▶ **Exercise data**:

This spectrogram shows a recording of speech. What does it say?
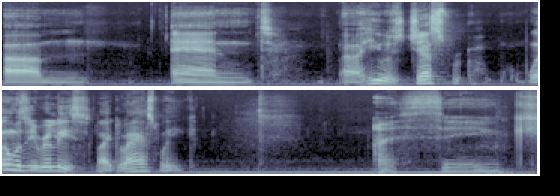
um, and uh, he was just when was he released? Like last week? I think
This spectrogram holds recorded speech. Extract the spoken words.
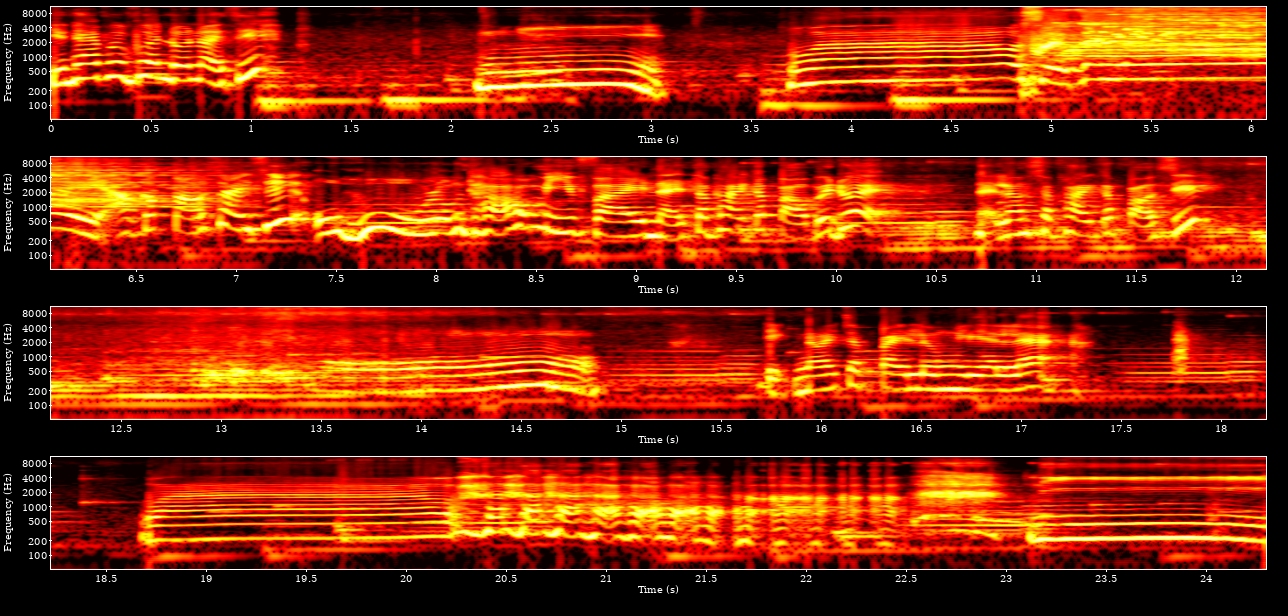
ยืนให้เพื่อนๆดูหน่อยสินี่ว้าวสวยจังเลยเอากระเป๋าใส่สิโอ้โหรองเท้ามีไฟไหนสะพายกระเป๋าไปด้วย ไหนลองสะพายกระเป๋าสิโอ้เด็กน้อยจะไปโรงเรียนแล้ว ว้าวนี่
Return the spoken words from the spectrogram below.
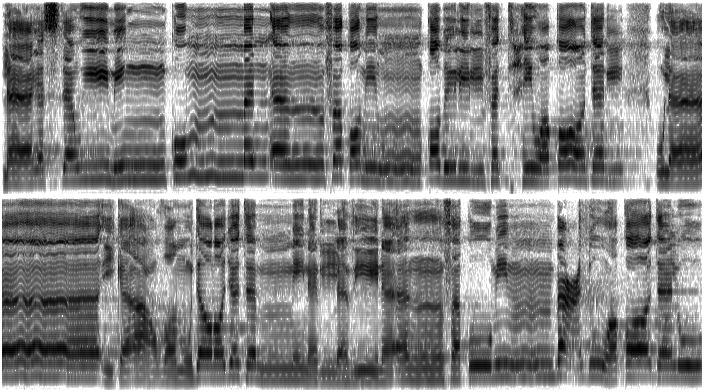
لا يستوي منكم من انفق من قبل الفتح وقاتل اولئك اعظم درجه من الذين انفقوا من بعد وقاتلوا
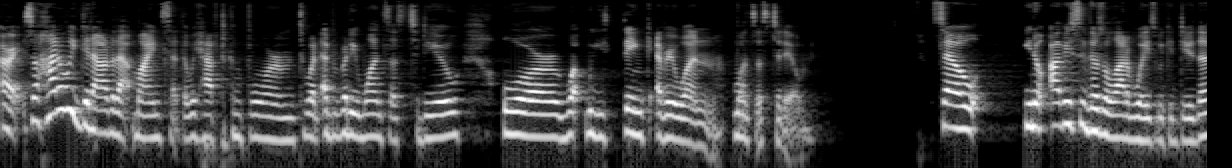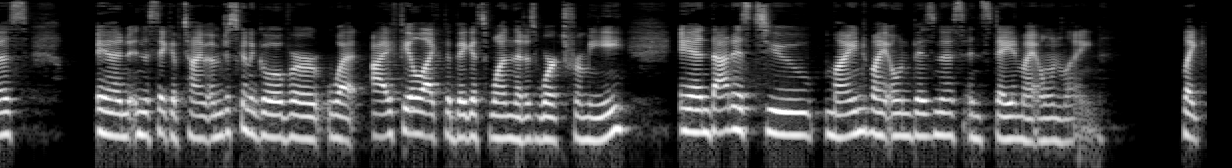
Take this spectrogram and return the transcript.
all right. So how do we get out of that mindset that we have to conform to what everybody wants us to do or what we think everyone wants us to do? So, you know, obviously there's a lot of ways we could do this. And in the sake of time, I'm just going to go over what I feel like the biggest one that has worked for me and that is to mind my own business and stay in my own lane. Like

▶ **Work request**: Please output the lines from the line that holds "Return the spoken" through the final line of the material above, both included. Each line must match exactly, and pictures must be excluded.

▶ **Reply**:
Return the spoken words from the spectrogram below.
لا يستوي منكم من انفق من قبل الفتح وقاتل اولئك اعظم درجه من الذين انفقوا من بعد وقاتلوا
Take this spectrogram and return the transcript.
all right. So how do we get out of that mindset that we have to conform to what everybody wants us to do or what we think everyone wants us to do? So, you know, obviously there's a lot of ways we could do this. And in the sake of time, I'm just going to go over what I feel like the biggest one that has worked for me and that is to mind my own business and stay in my own lane. Like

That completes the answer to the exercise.